Dana Receives Grant from NRCan to Improve Thermal Management for EV Battery Packs
Dana Holding Corporation has recently received two grants totaling $3 million from Natural Resources Canada (NRCan) to develop technology to improve thermal management systems for battery systems in electric, plug-in hybrid-electric, and hybrid-electric vehicles. The first project aims to advance the development of aluminum heat exchangers, which are used to thermally manage electric-vehicle battery systems. The grant focuses on improving flux-less aluminum brazing materials and process technology for manufacturing to increase process speeds, enhance cleanliness during production, and reduce overall cost.
Temperature control in electric-vehicle battery systems remains a major challenge in maximizing battery life and reliability. Dana will use this grant to seek a solution for the industry that improves the viability of electric vehicles.
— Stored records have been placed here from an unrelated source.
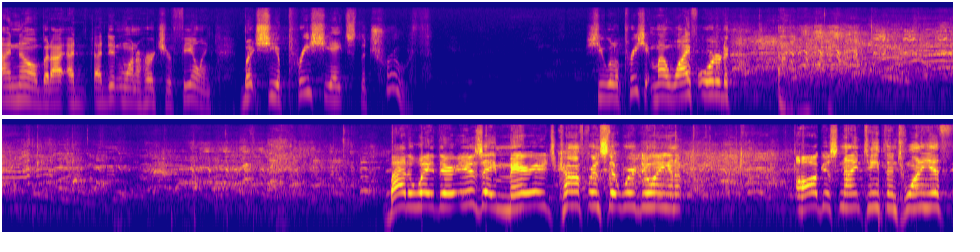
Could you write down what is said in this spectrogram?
I know, but I, I, I didn't want to hurt your feelings. But she appreciates the truth. She will appreciate. My wife ordered a. By the way, there is a marriage conference that we're doing in August 19th and 20th.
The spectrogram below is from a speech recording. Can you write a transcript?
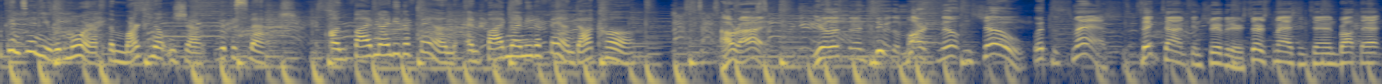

Battery function and durability can be significantly compromised in cold climate conditions, such as those encountered during Canadian winters.
The second project aims to address these challenges and improve battery system performance in low temperatures by developing and integrating thick-film electric surface heaters directly into the battery cooling heat exchanger. For this project, Dana will collaborate with Datec Coatings, of Mississauga, Ontario.
"Through the ecoENERGY Innovation Initiative, our government is investing in innovative clean energy technologies that create jobs, generate new economic opportunities and protect the environment," said the Honourable Joe Oliver, Canada's Minister of Natural Resources. "This program demonstrates our tangible support for energy projects that drive energy innovation."
"Dana is excited to work with NRCan on this important issue as we aim to increase the life and operating reliability of batteries, which will lead to greater market adoption of electric vehicles," said Dwayne Matthews, president of the Dana Power Technologies Group. "We will be using these grants to build on our foundational knowledge of electric-vehicle thermal systems to help achieve higher levels of efficiency."